Improving fuel economy standards for all vehicles, electrifying vehicles of all types, investing in rail for freight and commuting, creating livable communities where transit, walking and biking are important — these are all real and oil-free choices.
We should strive to understand the connection between national security and energy and start working on solutions here that can end our oil addiction.
Tony Hayward, the chief executive of BP, has claimed its oil spill in the Gulf of Mexico is “relatively tiny” compared with the “very big ocean.” Unacceptable!
Take Iran leader’s cash
Mahmoud Ahmadinejad is not interested in anything but his own selfish interests, which include social suppression and injustice against the Iranian people.
So, yes, in my opinion, something must be done to curb his Husseinian control over the Iranian people! The world has seen and is still watching his barbaric treatment of the Iranian people.
The only thing that seems to affect him is his money, so we need to somehow take his money away from him, and watch him crumble like a house of cards.
Focus on the Family spent $2.5 million on a 30-second Super Bowl spot featuring the Heisman Trophy winner and his mother, Pam, who say how glad they are that she didn’t follow her doctor’s advice and abort him 23 years ago.
There is an underlying message that to abort is a sin, a violent act, a message that can bring a devastating blow to spirit.
For the woman who has aborted, and was judged by others, she most likely would have experienced the pain of disempowerment, of her trust in her self being taken away by another.

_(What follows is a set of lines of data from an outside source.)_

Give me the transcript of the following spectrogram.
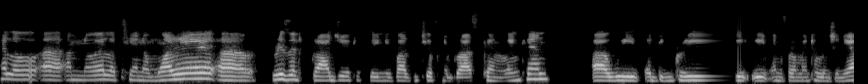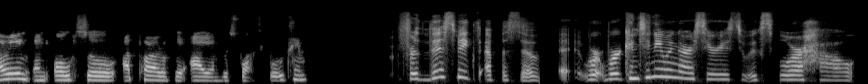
Hello, uh, I'm Noelle Atieno More, a recent graduate of the University of Nebraska in Lincoln uh, with a degree in environmental engineering and also a part of the I Am Responsible team. For this week's episode, uh, we're, we're continuing our series to explore how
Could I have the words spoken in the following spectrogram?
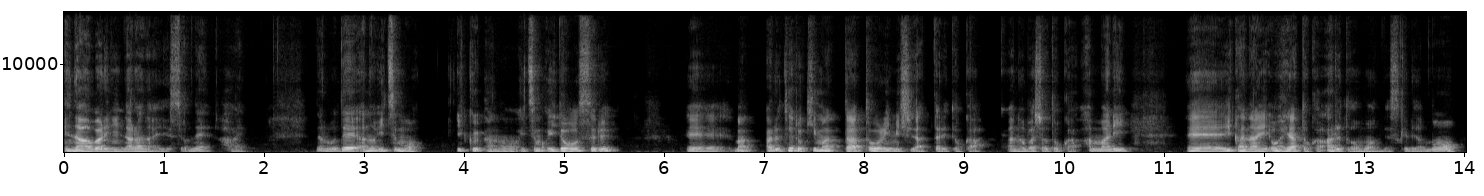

This is a violent act! David Krest/PaoniaBoulder Weekly welcomes your e-mail correspondence. Letters must not exceed 400 words and should include your name, address and telephone number for verification. Addresses will not be published. We do not publish anonymous letters or those signed with pseudonyms. Letters become the property of Boulder Weekly and will be published on our website. Send letters to: email@example.com. Look for Boulder Weekly on the World Wide Web at: www.boulderweekly.com.